A new book has named University of Iowa law professor and Iowa City native Nicholas Johnson as one of the most influential people in American legal history.

The book, "The Yale Biographical Dictionary of American Law," profiles roughly 700 individuals considered leading figures in the history of American law, from the colonial era to the present. The editor, Roger Newman of Columbia University, says the book describes "men and women who have devised, replenished, expounded and explained American law" and who have had the most significant and lasting impact.

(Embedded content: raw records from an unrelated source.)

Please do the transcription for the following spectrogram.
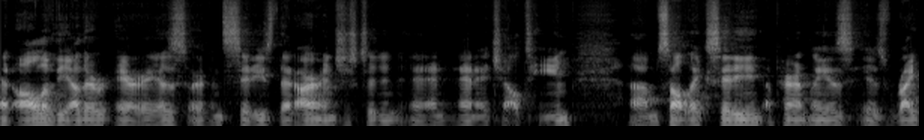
at all of the other areas and cities that are interested in an NHL team. Um, Salt Lake City apparently is is right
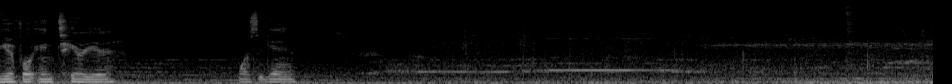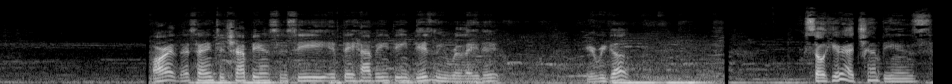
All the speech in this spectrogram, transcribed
beautiful interior once again. All right, let's head into Champions and see if they have anything Disney related. Here we go. So here at Champions,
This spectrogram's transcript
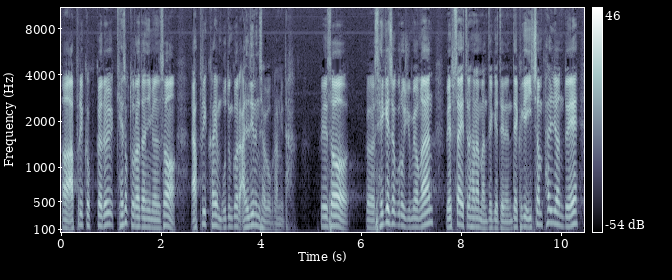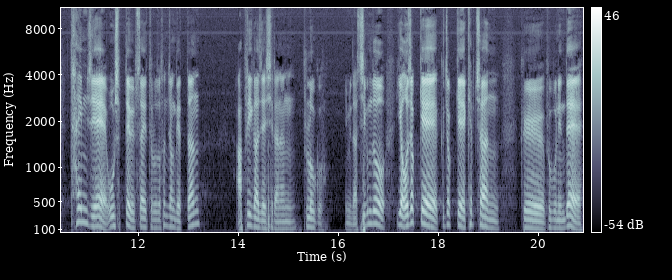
어, 아프리카 국가를 계속 돌아다니면서 아프리카의 모든 걸 알리는 작업을 합니다. 그래서 그 세계적으로 유명한 웹사이트를 하나 만들게 되는데 그게 2008년도에 타임즈의 50대 웹사이트로도 선정됐던 AfriGadget이라는 블로그입니다. 지금도 이게 어저께 그저께 캡처한 그 부분인데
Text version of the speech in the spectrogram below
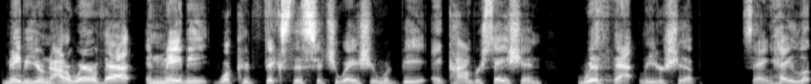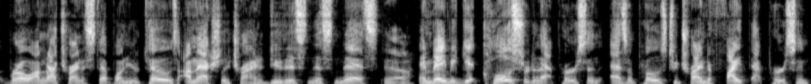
maybe you're not aware of that and maybe what could fix this situation would be a conversation with that leadership saying, "Hey, look, bro, I'm not trying to step on your toes. I'm actually trying to do this and this and this." Yeah. And maybe get closer to that person as opposed to trying to fight that person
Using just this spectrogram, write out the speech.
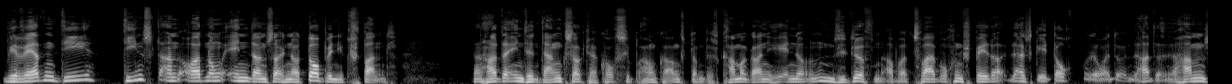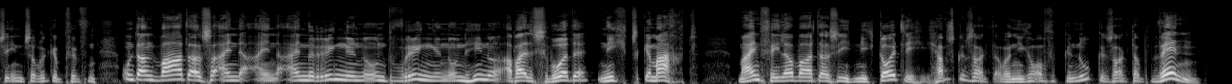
Wir werden die Dienstanordnung ändern. Sag ich, na, da bin ich gespannt. Dann hat der Intendant gesagt, Herr Koch, Sie brauchen keine Angst haben, das kann man gar nicht ändern. Sie dürfen. Aber zwei Wochen später, das geht doch, haben sie ihn zurückgepfiffen. Und dann war das ein, ein, ein Ringen und Wringen und hin. Aber es wurde nichts gemacht. Mein Fehler war, dass ich nicht deutlich, ich habe es gesagt, aber nicht oft genug gesagt habe, wenn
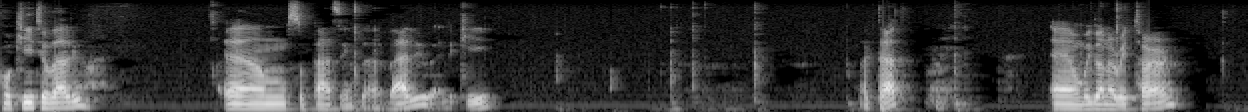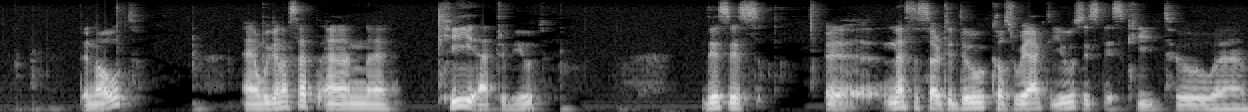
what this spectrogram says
or key to a value um, so passing the value and the key. Like that. And we're gonna return the node and we're gonna set an uh, key attribute. This is uh, necessary to do because React uses this key to uh,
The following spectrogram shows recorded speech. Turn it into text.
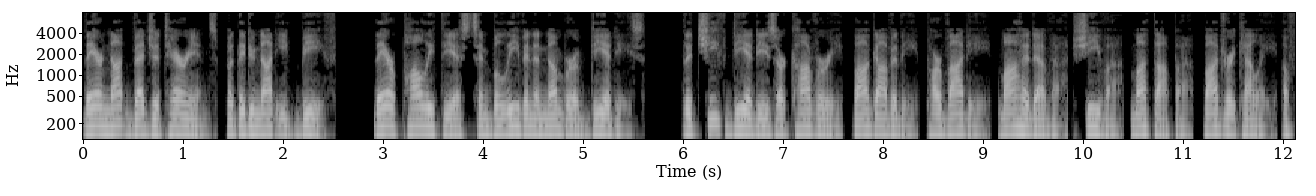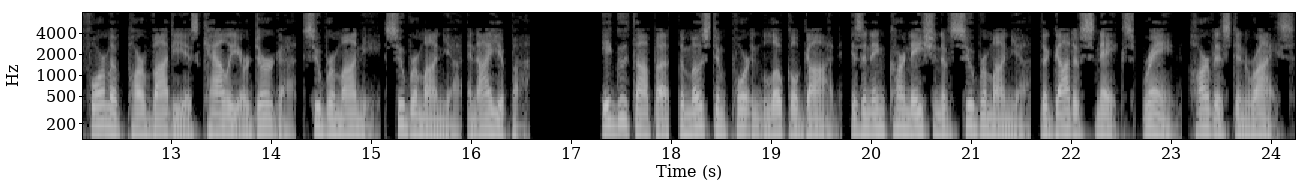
They are not vegetarians, but they do not eat beef. They are polytheists and believe in a number of deities. The chief deities are Kaveri, Bhagavathi, Parvati, Mahadeva, Shiva, Muthappa, Bhadrakali, a form of Parvati is Kali or Durga, Subramani, Subramanya, and Ayyappa. Igguthappa, the most important local god, is an incarnation of Subramanya, the god of snakes, rain, harvest and rice.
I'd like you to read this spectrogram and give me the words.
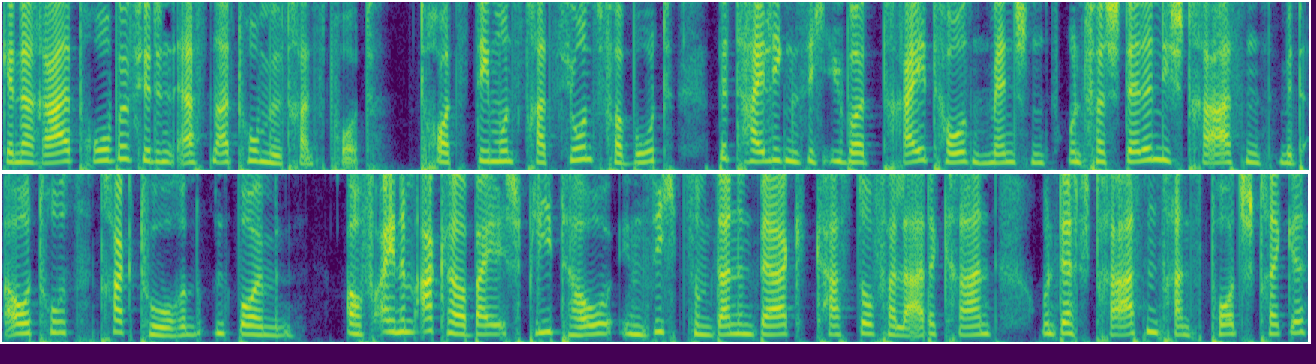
Generalprobe für den ersten Atommülltransport. Trotz Demonstrationsverbot beteiligen sich über 3000 Menschen und verstellen die Straßen mit Autos, Traktoren und Bäumen. Auf einem Acker bei Splitau in Sicht zum Dannenberg Castor Verladekran und der Straßentransportstrecke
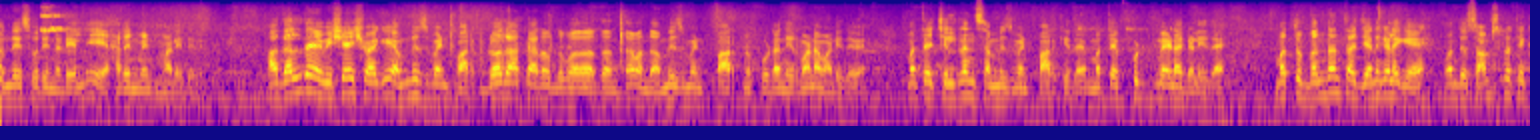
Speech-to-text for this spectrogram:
ಒಂದೇ ಸೂರಿನಡಿಯಲ್ಲಿ ಅರೇಂಜ್ಮೆಂಟ್ ಮಾಡಿದ್ದೇವೆ. ಅದಲ್ಲದೆ ವಿಶೇಷವಾಗಿ ಅಮ್ಯೂಸ್ಮೆಂಟ್ ಪಾರ್ಕ್ ಬೃಹದಾಕಾರವಾದಂಥ ಒಂದು ಅಮ್ಯೂಸ್ಮೆಂಟ್ ಪಾರ್ಕ್ನು ಕೂಡ ನಿರ್ಮಾಣ ಮಾಡಿದ್ದೇವೆ. ಮತ್ತು ಚಿಲ್ಡ್ರನ್ಸ್ ಅಮ್ಯೂಸ್ಮೆಂಟ್ ಪಾರ್ಕ್ ಇದೆ, ಮತ್ತು ಫುಡ್ ಮೇಳಗಳಿದೆ, ಮತ್ತು ಬಂದಂಥ ಜನಗಳಿಗೆ ಒಂದು ಸಾಂಸ್ಕೃತಿಕ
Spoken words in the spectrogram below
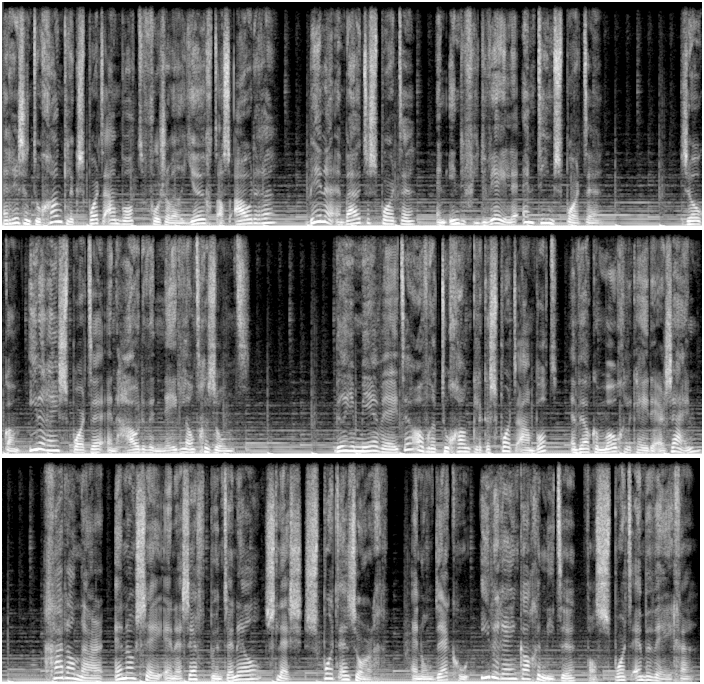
Er is een toegankelijk sportaanbod voor zowel jeugd als ouderen, binnen- en buitensporten en individuele en teamsporten. Zo kan iedereen sporten en houden we Nederland gezond. Wil je meer weten over het toegankelijke sportaanbod en welke mogelijkheden er zijn? Ga dan naar nocnsf.nl/sport en zorg en ontdek hoe iedereen kan genieten van sport en bewegen.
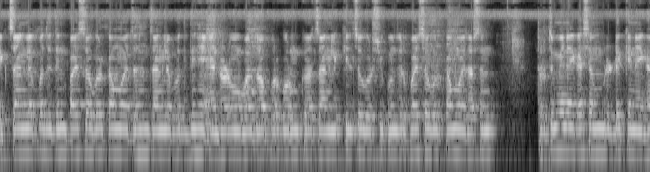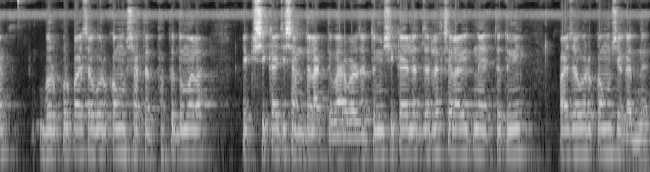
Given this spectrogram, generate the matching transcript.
एक चांगल्या पद्धतीने पैसा वगैरे कमवायचा असेल चांगल्या पद्धतीने अँड्रॉइड मोबाईलचा वापर करून किंवा चांगले किल्स वगैरे शिकून जर पैसा वगैरे कमवायचा असेल तर तुम्ही नाही का शंभर टक्के नाही का भरपूर पैसा वगैरे कमवू शकतात. फक्त तुम्हाला एक शिकायची क्षमता लागते बरोबर जर तुम्ही शिकायला जर लक्ष लावित नाहीत तर तुम्ही पैसा वगैरे कमवू शकत नाहीत.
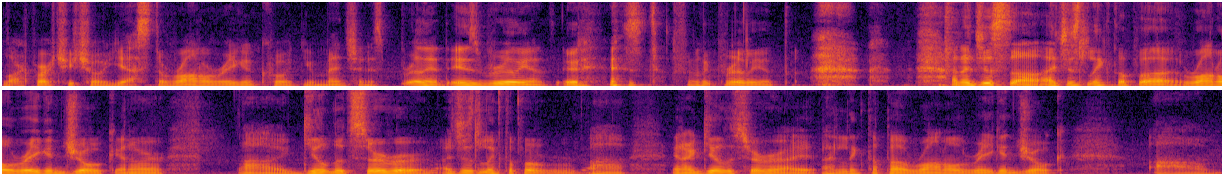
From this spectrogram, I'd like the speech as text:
Lark Chicho, yes, the Ronald Reagan quote you mentioned is brilliant, is brilliant, it is definitely brilliant. and I just saw I just linked up a Ronald Reagan joke in our uh, Guilded server. I just linked up a uh, in our Guilded server. I, I linked up a Ronald Reagan joke um,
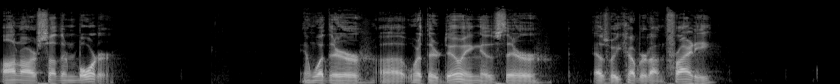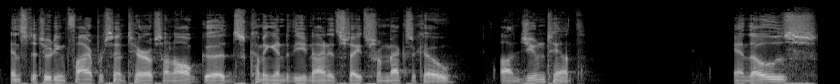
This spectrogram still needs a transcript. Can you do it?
on our southern border. And what they're uh, what they're doing is they're, as we covered on Friday, instituting five percent tariffs on all goods coming into the United States from Mexico on June 10th, and those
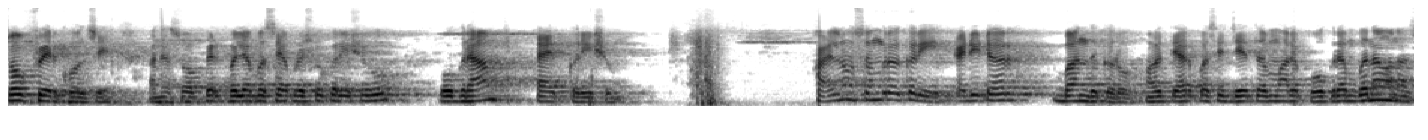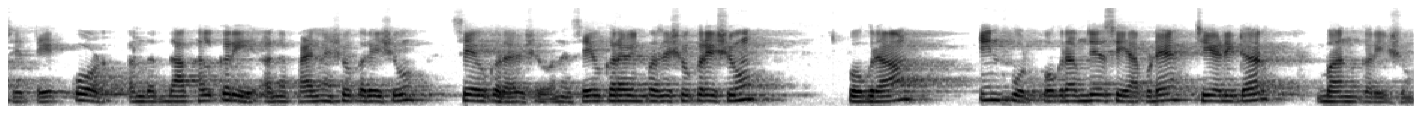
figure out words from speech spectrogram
સોફ્ટવેર ખોલશે. અને સોફ્ટવેર ખોલ્યા પછી આપણે શું કરીશું? પ્રોગ્રામ ટાઈપ કરીશું. ફાઇલનો સંગ્રહ કરી એડિટર બંધ કરો. હવે ત્યાર પછી જે તમારે પ્રોગ્રામ બનાવવાના છે, તે કોડ અંદર દાખલ કરી અને ફાઇલને શું કરીશું? સેવ કરાવીશું. અને સેવ કરાવીને પછી શું કરીશું? પ્રોગ્રામ ઇનપુટ પ્રોગ્રામ જે છે આપણે જી એડિટર બંધ કરીશું.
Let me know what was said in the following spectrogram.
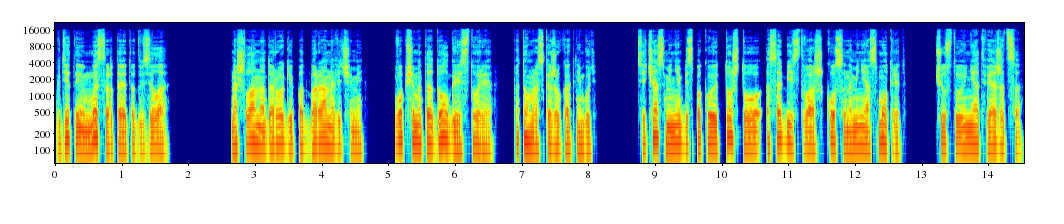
Где ты мессер-то этот взяла? Нашла на дороге под Барановичами. В общем, это долгая история. Потом расскажу как-нибудь. Сейчас меня беспокоит то, что особист ваш косо на меня смотрит. Чувствую, не отвяжется.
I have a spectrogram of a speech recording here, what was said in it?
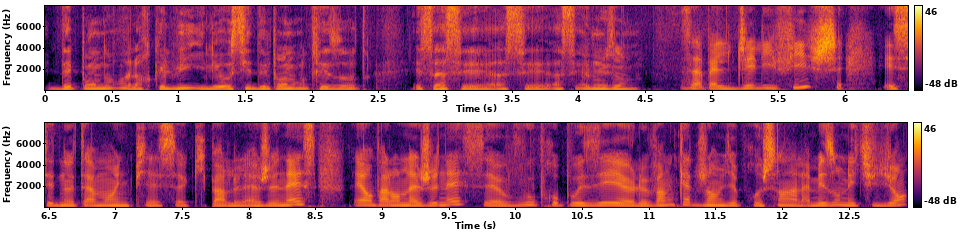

Johnson's biographical entry in the dictionary focuses on his tenure as commissioner on the Federal Communications Commission, from 1966 to 1973. It notes that he opposed a merger of ABC-TV and International Telegraph and Telephone Co. (ITT) that had been approved by the commission. His opposition eventually led ITT to abandon the merger.

Johnson also helped establish FCC policies regarding the First Amendment rights of broadcasters and audiences, and anti-smoking public service announcements.

It notes that he often went outside usual Washington channels to advocate for his positions with dissenting opinions, Congressional testimony, speeches, articles, books and television appearances. His outspokenness eventually led to a cover story in the April 1, 1971 issue of Rolling Stone magazine, making him the only University of Iowa faculty member to appear on the cover of that magazine.

The bio notes that economist John Kenneth Galbraith called Johnson "the citizens' least frightened friend in Washington."

Johnson was born in 1934 and grew up in Iowa City. He returned to Iowa after his tenure in Washington, D.C., and has taught at the UI College of Law since 1981.

The only other persons profiled in the book who have connections to the University of Iowa law school are Herbert Goodrich, a federal judge who taught briefly at UI in the 1920s, and Wiley Rutledge, who was dean of the law school from 1935-1939. Rutledge would eventually serve as justice on the United States Supreme Court from 1943 to 1949.

Iowa law professors Herbert Hovenkamp and Lea VanderVelde also contributed profiles to the dictionary as authors. Hovenkamp wrote the profile of Phillip E. Areeta and VanderVelde wrote the entry for Dred Scott.

Most of the people in the book are prominent attorneys, judges, law professors and others in the legal field, such as John Marshall, Robert Bork, Sandra Day O'Connor, Janet Reno, Franklin Roosevelt, James Madison, Thurgood Marshall and Scott Turow.

It also lists several people from outside the legal profession who made a significant impact on the law, such as Patrick Henry, Alexis deTocqueville and O.J. Simpson.

Published by Yale University Press, the "Yale Biographical Dictionary of American Law" is available online at http://yalepress.yale.edu/yupbooks/book.asp?isbn=9780300113006.

STORY SOURCE: University of Iowa News Service, 300 Plaza Centre One, Iowa City, Iowa 52242-2500

MEDIA CONTACT: Tom Snee, 319-384-0010 (office), 319-541-8434 (cell), tom-snee@uiowa.edu